23. 50% of advertisers’ search spend is optimized via full auto-bidding.
More than 1 million advertisers are relying on responsive ads to aid them in their marketing endeavors. Google designed the automated bidding to help advertisers achieve their specific goals for their businesses more efficiently. Search engine facts indicate that a growing number of advertisers optimize their search spend with this function. That number will only increase in the future if Google keeps improving the auto-bidding feature.
24. 53% of smartphone users search for directions to a local store.
Google Maps is a gift that keeps giving, helping us not get lost and quickly arrive at our destinations. Additionally, 54% use mobile to see the business hours of an organization, while 50% turn to Google to find the local store address.
25. 56% of local businesses have not yet claimed their listing on Google My Business.
Search engine optimization statistics show that the quickest and easiest way for a company to appear on the search queries is through Google My Business. It seems, however, that 56% of all businesses don’t have the slightest idea of how many customers they are missing out on.
26. Websites with a blog get their pages 434% more indexed than those without.
Search engine ranking statistics prove Google loves original content and rewards it with a higher rating. The sites with blogs get 434% more indexed pages. Additionally, blogging stats indicate websites with a blog get 97% more indexed links on Google.
27. 23.6% of all ecommerce purchases come from organic search.

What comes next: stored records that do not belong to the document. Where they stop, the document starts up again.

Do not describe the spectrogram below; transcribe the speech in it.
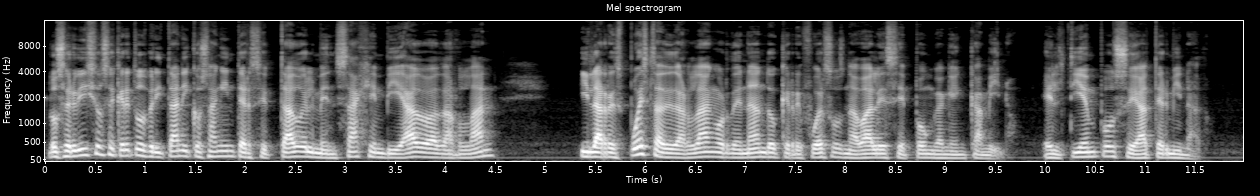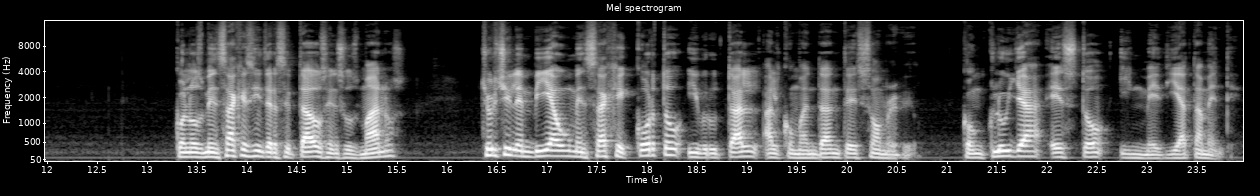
los servicios secretos británicos han interceptado el mensaje enviado a Darlan y la respuesta de Darlan ordenando que refuerzos navales se pongan en camino. El tiempo se ha terminado. Con los mensajes interceptados en sus manos, Churchill envía un mensaje corto y brutal al comandante Somerville. Concluya esto inmediatamente.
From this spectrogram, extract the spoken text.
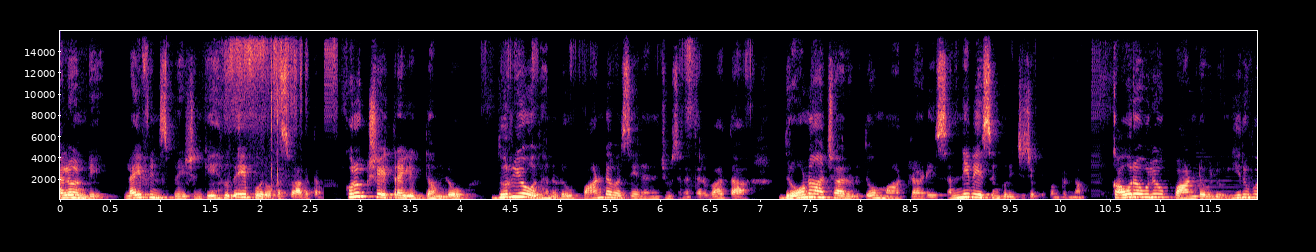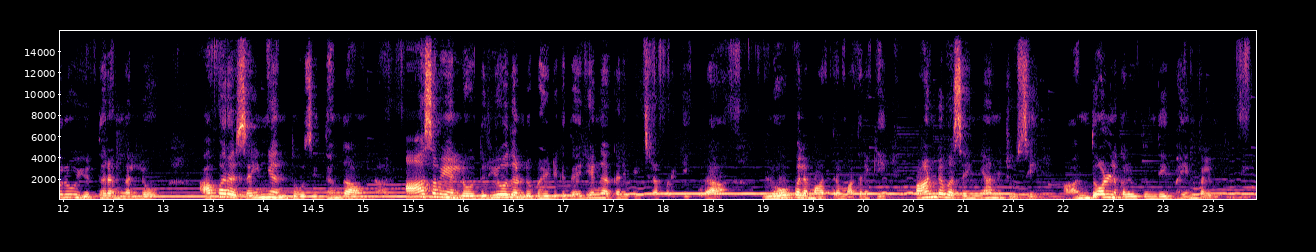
Hello అండి. Life ఇన్స్పిరేషన్కి హృదయపూర్వక స్వాగతం. కురుక్షేత్ర యుద్ధంలో దుర్యోధనుడు పాండవ సేనను చూసిన తర్వాత ద్రోణాచార్యుడితో మాట్లాడే సన్నివేశం గురించి చెప్పుకుంటున్నాం. కౌరవులు పాండవులు ఇరువురు యుద్ధరంగంలో అపర సైన్యంతో సిద్ధంగా ఉన్నారు. ఆ సమయంలో దుర్యోధనుడు బయటికి ధైర్యంగా కనిపించినప్పటికీ కూడా లోపల మాత్రం అతనికి పాండవ సైన్యాన్ని చూసి ఆందోళన కలుగుతుంది భయం కలుగుతుంది.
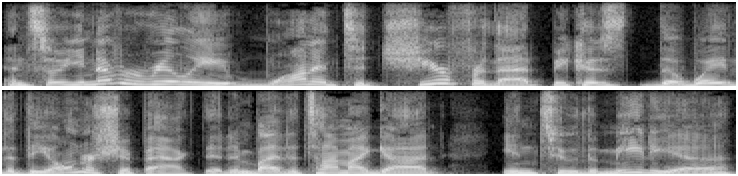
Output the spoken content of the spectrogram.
And so you never really wanted to cheer for that because the way that the ownership acted. And by the time I got into the media,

The SEO percentage is significant, considering the expense of social media ads and their click-to-rate. Small and medium businesses genuinely understand the importance of generating solid search engine traffic, but that only happens after they struggle a bit with social media marketing.
28. Search engine traffic statistics show that Google has an average 8.5 organic result per page on mobile.
On desktop, users can set the number of results manually. They can either get 10, 20, 30, 50, or 100 results. On the other hand, on mobile, the average number is 8.5 results per page. Depending on the search query, whether it contains a featured snippet or video results, they can go from 6 to 12.
29. Google is becoming more personal as there are 60% more searches for “__for me” on mobile devices.
When people need personal advice, they turn to family or friends. And yet, Google search engine stats show that people turn to the platform as well. There has been a 60% growth in mobile searches for “__for me” in the last three years, and more than 80% growth in “__should I __”.
In the world of SEO where there is just too much competition—not to mention the changing algorithms—valuable information can be the deciding factor whether your business will succeed or fail. After all, success requires patience, excellent content, and, most importantly, building strong links on trustworthy high-ranking sites, and this is exactly what our search engine statistics confirm. At the end of the day, it seems Google is the main front where you should fight your battle for a higher ranking and as soon as you’ve won there, you can continue conquering other search engines.
Sources: Netshare, CleverSolution, SearchEngineJournal, Marketing Charts, SearchEngineLand, StatCounter, VPN Mentor, StatCounter, Statista, Statista, Statista, Aborg, SearchEngineLand, Search Engine Land, DigitalMarketing, Moz, Blue Ops, Moz, Ignite Invisibility, SearchEngineJournal, SearchEngineLand, HubSpot, ThinkWithGoogle, SearchEngineLand, Statista, Techclient, Business Insider, SearchEngineJournal, ThinkWithGoogle